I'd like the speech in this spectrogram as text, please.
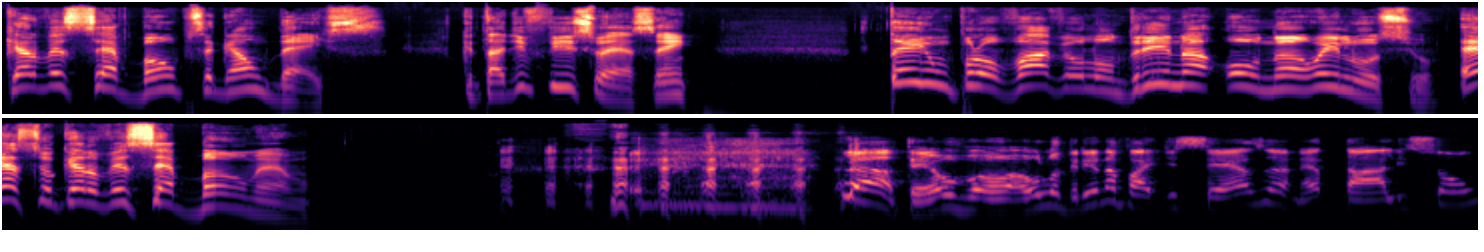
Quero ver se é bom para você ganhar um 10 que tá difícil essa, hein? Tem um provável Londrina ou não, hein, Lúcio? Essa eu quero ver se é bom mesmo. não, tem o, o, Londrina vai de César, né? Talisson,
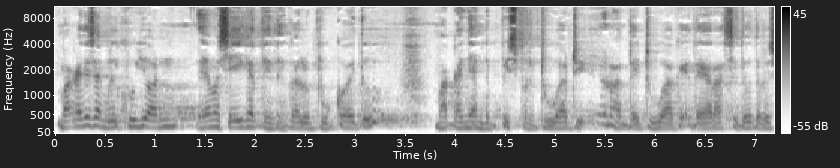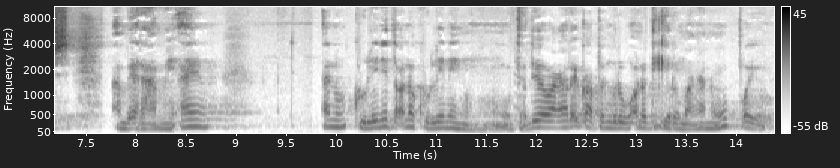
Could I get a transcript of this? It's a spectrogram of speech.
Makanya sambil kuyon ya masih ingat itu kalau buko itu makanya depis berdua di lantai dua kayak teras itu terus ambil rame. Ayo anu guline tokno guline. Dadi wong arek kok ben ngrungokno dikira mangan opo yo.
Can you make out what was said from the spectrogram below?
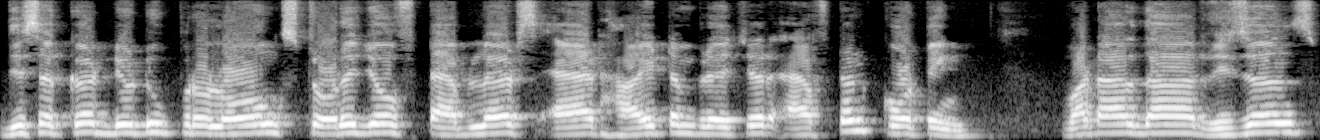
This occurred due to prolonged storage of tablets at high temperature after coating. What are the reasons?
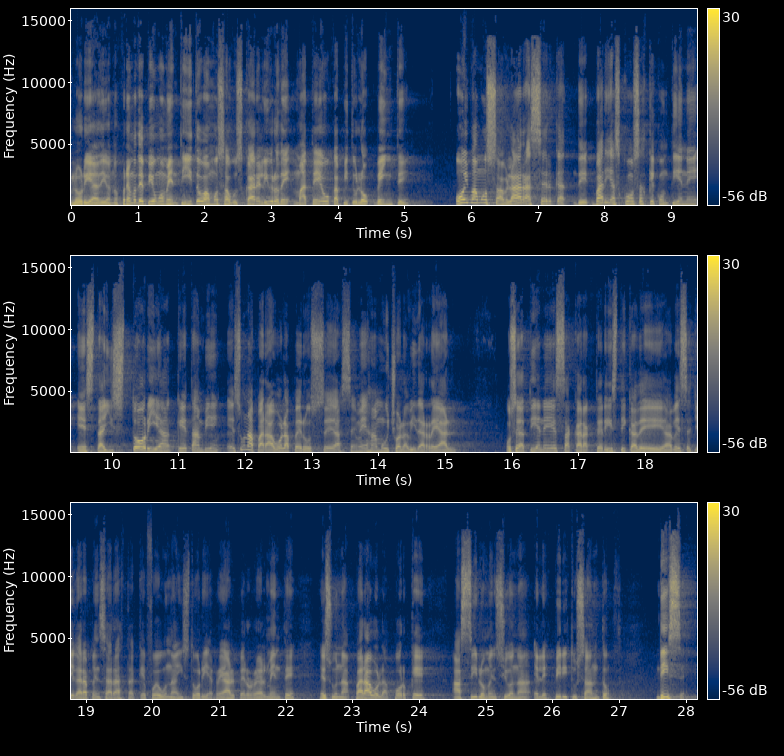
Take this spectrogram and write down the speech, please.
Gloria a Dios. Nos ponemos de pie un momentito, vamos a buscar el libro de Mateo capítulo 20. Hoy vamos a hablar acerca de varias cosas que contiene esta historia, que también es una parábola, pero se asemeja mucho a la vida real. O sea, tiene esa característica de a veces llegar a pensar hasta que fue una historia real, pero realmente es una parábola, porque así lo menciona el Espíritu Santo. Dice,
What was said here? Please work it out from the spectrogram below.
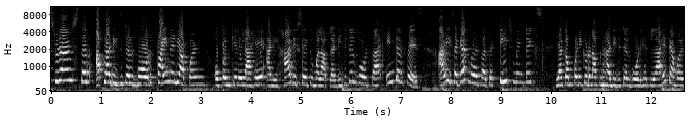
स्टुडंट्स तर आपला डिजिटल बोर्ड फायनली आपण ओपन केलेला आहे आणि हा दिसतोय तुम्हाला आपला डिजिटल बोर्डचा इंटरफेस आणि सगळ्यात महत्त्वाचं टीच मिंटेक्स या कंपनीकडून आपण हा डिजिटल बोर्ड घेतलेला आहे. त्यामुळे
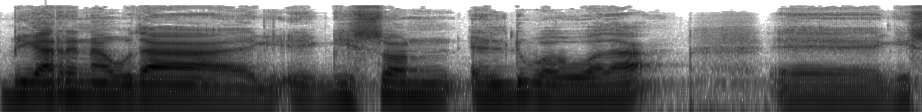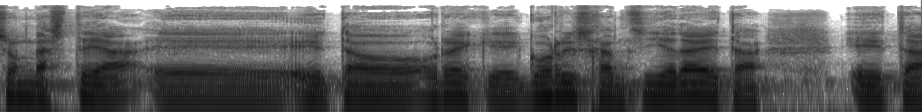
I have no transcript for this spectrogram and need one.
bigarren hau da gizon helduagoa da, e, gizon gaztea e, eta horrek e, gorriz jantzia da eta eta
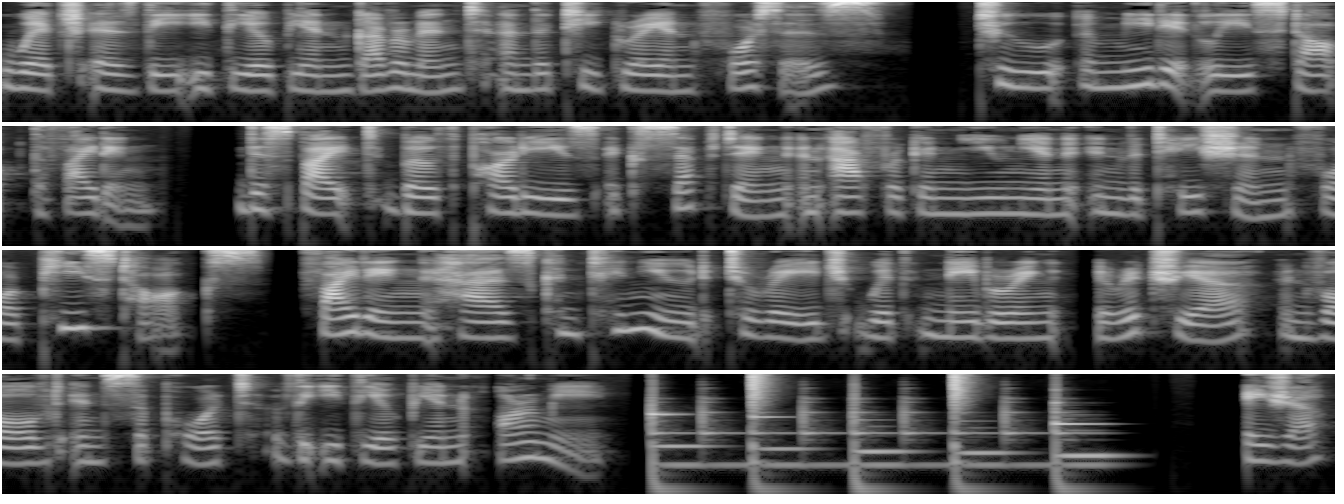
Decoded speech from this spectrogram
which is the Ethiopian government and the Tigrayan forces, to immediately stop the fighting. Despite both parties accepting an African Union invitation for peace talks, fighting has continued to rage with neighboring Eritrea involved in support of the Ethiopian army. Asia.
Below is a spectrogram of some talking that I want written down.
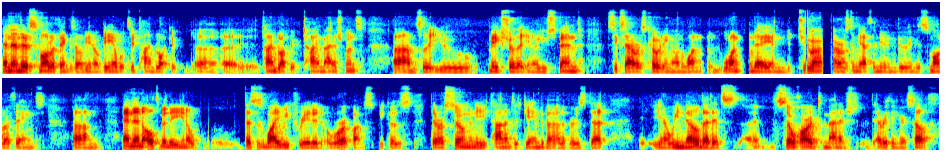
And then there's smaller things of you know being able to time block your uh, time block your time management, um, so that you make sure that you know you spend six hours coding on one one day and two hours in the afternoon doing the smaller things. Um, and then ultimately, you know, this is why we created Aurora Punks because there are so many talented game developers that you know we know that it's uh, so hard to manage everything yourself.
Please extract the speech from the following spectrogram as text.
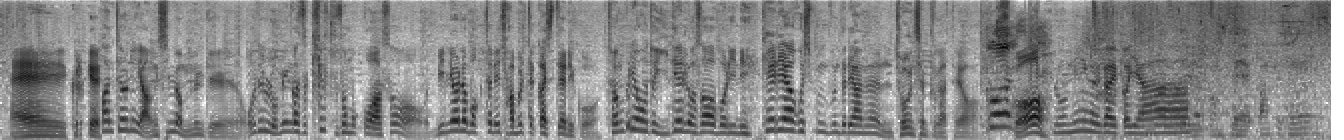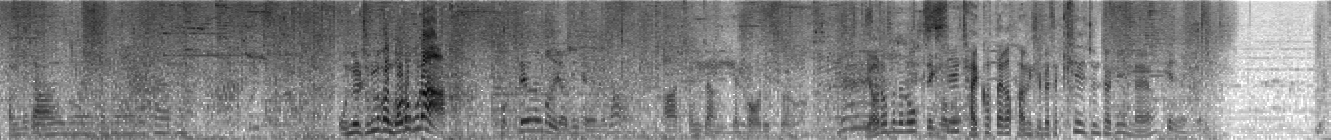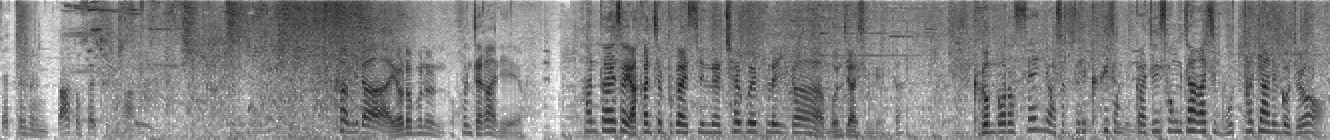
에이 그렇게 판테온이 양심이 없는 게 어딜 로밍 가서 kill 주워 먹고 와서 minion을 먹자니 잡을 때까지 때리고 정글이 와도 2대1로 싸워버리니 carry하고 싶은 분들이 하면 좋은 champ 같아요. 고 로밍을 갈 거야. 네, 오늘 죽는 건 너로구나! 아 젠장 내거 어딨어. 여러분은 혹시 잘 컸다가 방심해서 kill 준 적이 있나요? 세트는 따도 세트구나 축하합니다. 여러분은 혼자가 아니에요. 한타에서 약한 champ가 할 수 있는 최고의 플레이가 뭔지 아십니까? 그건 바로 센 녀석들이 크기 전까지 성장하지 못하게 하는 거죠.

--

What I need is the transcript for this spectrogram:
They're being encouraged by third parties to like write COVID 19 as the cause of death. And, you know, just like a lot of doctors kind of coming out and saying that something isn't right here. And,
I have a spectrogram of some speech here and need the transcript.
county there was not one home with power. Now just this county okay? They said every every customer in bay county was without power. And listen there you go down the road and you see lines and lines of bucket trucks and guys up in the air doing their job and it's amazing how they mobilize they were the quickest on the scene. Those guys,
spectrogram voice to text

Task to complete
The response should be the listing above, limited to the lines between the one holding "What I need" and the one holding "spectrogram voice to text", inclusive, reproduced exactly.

Reply to the task
What I need is the transcript for this spectrogram:
They're being encouraged by third parties to like write COVID 19 as the cause of death. And, you know, just like a lot of doctors kind of coming out and saying that something isn't right here. And,
I have a spectrogram of some speech here and need the transcript.
county there was not one home with power. Now just this county okay? They said every every customer in bay county was without power. And listen there you go down the road and you see lines and lines of bucket trucks and guys up in the air doing their job and it's amazing how they mobilize they were the quickest on the scene. Those guys,
spectrogram voice to text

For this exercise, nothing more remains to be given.